== Aim of the exercise ==
Copy, word for word, the line containing "Annotate the following" and each line that follows it in the entries below; pictures do not belong in the copy.

Excerpts from a dataset
###

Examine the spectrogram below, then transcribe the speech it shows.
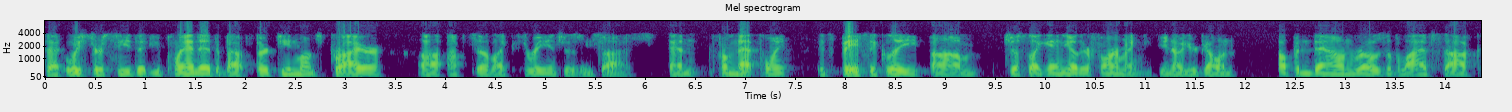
that oyster seed that you planted about 13 months prior uh, up to like three inches in size. And from that point, it's basically um, just like any other farming. You know, you're going up and down rows of livestock,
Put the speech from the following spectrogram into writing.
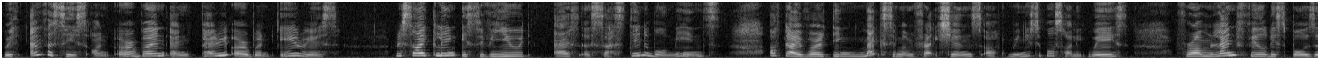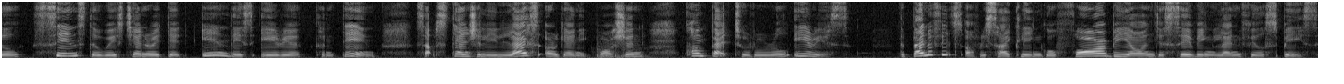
With emphasis on urban and peri-urban areas, recycling is viewed as a sustainable means of diverting maximum fractions of municipal solid waste from landfill disposal since the waste generated in this area contain substantially less organic portion compared to rural areas. The benefits of recycling go far beyond just saving landfill space.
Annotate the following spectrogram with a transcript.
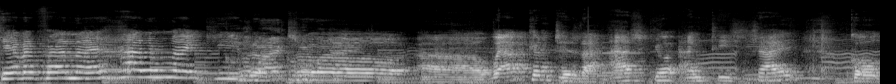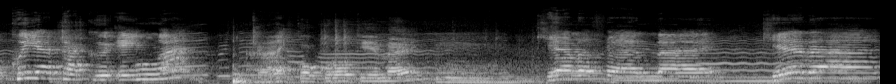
Kelefana Haramaiki Kulumai, Uh, welcome to the Ask Your Auntie Show. Ko kuia taku. Kia kokoro tēnei. Kelefana. Kera.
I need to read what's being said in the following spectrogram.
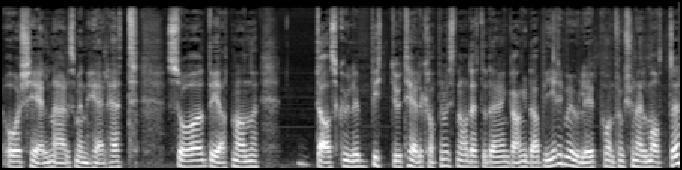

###

== Result of this task ==
Annotate the following spectrogram with a transcript.
Kelefana Haramaiki Kulumai, Uh, welcome to the Ask Your Auntie Show. Ko kuia taku. Kia kokoro tēnei. Kelefana. Kera.
I need to read what's being said in the following spectrogram.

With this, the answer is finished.